Differently-abled artistes of Ability Unlimited Foundation put on a spectacular display of skill at the finale of this year’s Soorya fete in Thiruvananthapuram.

“Differently-abled” is how guru Syed Sallaudin Pasha describes the special artistes who make up the troupe of dancers in his organisation, Ability Unlimited Foundation. This voluntary organisation is devoted to the cause of the physically-challenged and projects itself to be India’s first professional dance theatre for such persons. Watching the troupe perform at the finale of the Soorya Festival in Thiruvananthapuram was akin to witnessing a celebration of their indomitable spirit and exploration of the unlimited potential in every human being.

The credit of giving wings to the wheelchairs goes to founder–choreographer guru Pasha and his concept of therapeutic theatre that uses art as a vehicle to transform and heal society. “What persons with disabilities lack is not talent, but the opportunities and circumstances to expose the talents with which they are abundantly endowed with,” says Pasha.

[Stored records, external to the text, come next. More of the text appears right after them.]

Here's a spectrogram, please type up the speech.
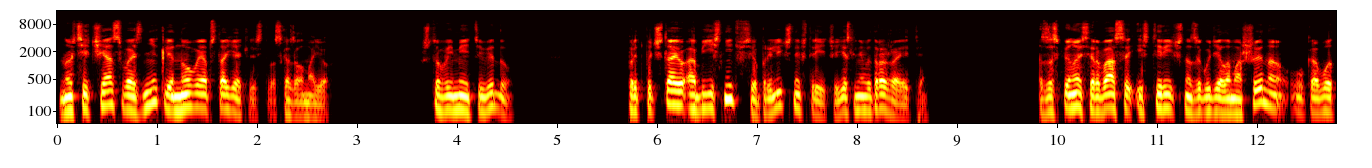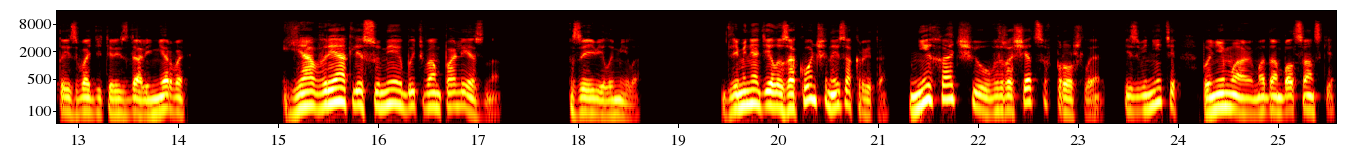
но сейчас возникли новые обстоятельства, — сказал майор. — Что вы имеете в виду? — Предпочитаю объяснить все при личной встрече, если не возражаете. За спиной Серваса истерично загудела машина, у кого-то из водителей сдали нервы. — Я вряд ли сумею быть вам полезна, — заявила Мила. — Для меня дело закончено и закрыто. Не хочу возвращаться в прошлое. Извините. — Понимаю, мадам Балсански.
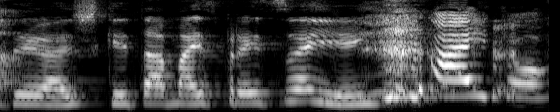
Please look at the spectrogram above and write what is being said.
Eu acho que tá mais pra isso aí, hein? Ai, não.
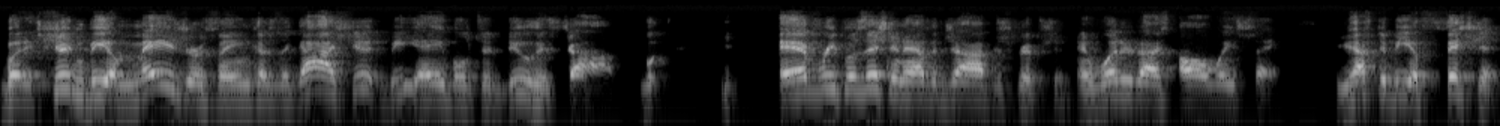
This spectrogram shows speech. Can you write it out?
But it shouldn't be a major thing because the guy should be able to do his job. Every position has a job description. And what did I always say? You have to be efficient.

The opening number of the show, the ‘Sufi dance’, proved the point without doubt. Clad in the attire of Dervishes, white skirts flowing over their wheelchairs, the artistes began, spinning and swaying to the music, building up the crescendo to dance to the evocative number ‘Khwaja mere khwaja’. The mood created was ethereal. To choreograph this unusual number, Pasha says he travelled to Istanbul, Turkey, and talked to Dervishes for their input. The next item, ‘Bharathanatyam on Wheelchairs’, the troupe’s award-winning and popular item, was presented as a jugalbandhi with female artistes dancing on their feet and the men on wheelchairs. If the performance on wheelchairs left the audience spellbound, a bigger surprise awaited them at the end of this number – all of the women artistes were hearing-impaired! All of them danced in perfect rhythm and synchronisation without the ability to listen to a single note of the accompanying music or the beat of the percussion! ‘Yoga- Jathi’, incorporating asanas of Yoga and jathis of Bharathanatyam, was another innovative item.

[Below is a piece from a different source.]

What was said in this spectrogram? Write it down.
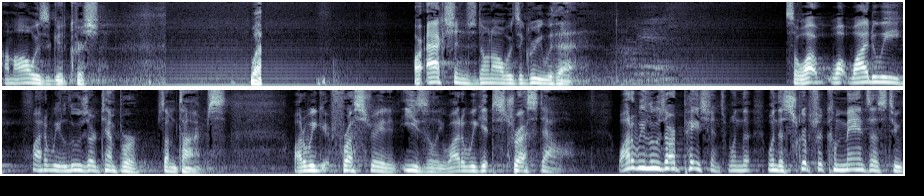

The piece de resistance was the ‘Bhagavad Gita’, presented by the entire group. Significant slokas from the Gita, set to evocative music, formed the background to depict the scenario of events that take place on the Kurukshetra battlefield, leading to the Gitopadesham of Krishna to Arjuna. While the wheelchair metamorphosised into the chariot, crutches took on hues of bows and arrows, the disc and the mace. Fast and frenzied movements by the actors on wheelchairs suggested the cacophony of war, and dance patterns by the women created the effects where necessary. It was a hair-raising moment when Krishna revealed his universal form to Arjuna – the Viswaroopa darshanam. Presented along with a depiction of the 10 avatars of the Lord in an enthralling group formation, this visual treat had Krishna in the centre, crutches held high in his arms in a gesture denoting His limitlessness. On a higher plane, Krishna’s advice is to unleash one’s inner strengths and so this number had special relevance to the actors and the audience as well. As Pasha says: “Disability is a state of mind” and to him the performance talks about dignity and equality. Hailed as the ‘Father of Indian Therapeutic Theatre for Persons with Disabilities’, he is a recipient of the national award from the President of India for ‘Empowerment of Persons with Disabilities’ and has found place in the Limca Book of World Records for creating 100 dance theatre productions and 10,000 performances by persons with disabilities all over the world.

At the show, Pasha engaged the audience and sought their involvement by talking to them about the production and encouraging them to applaud the performers with hand gestures that the hearing impaired could recognise and rejoice in. The performers were Priya Kumar, Karuna Sagar, Jyoti Dingra, Alka Shah, Ashiq Usman, Harbir Singh, Manish, Prajapathi, Vijay Kumar and Gulshan Kumar. The 10 essential qualities of a dancer as enumerated in the AbhinayaDarpana are ‘Javaha’ (agility), ‘Sthirathvam’ (steadiness), ‘Rekha’ (graceful lines), ‘Bhramari’ (balance in pirouettes), ‘Drishti’ (glance), ‘Shrama’ (hard work), ‘Medha’ (intelligence), ‘Shraddha’ (dedication), ‘Vacha’ (good speech), and ‘Geetam’ (singing ability). The last two have almost become redundant in the modern system of stage performances. One could agree that against this accepted benchmark, each one of these artistes would qualify for a full score - underscoring that their abilities are unlimited indeed!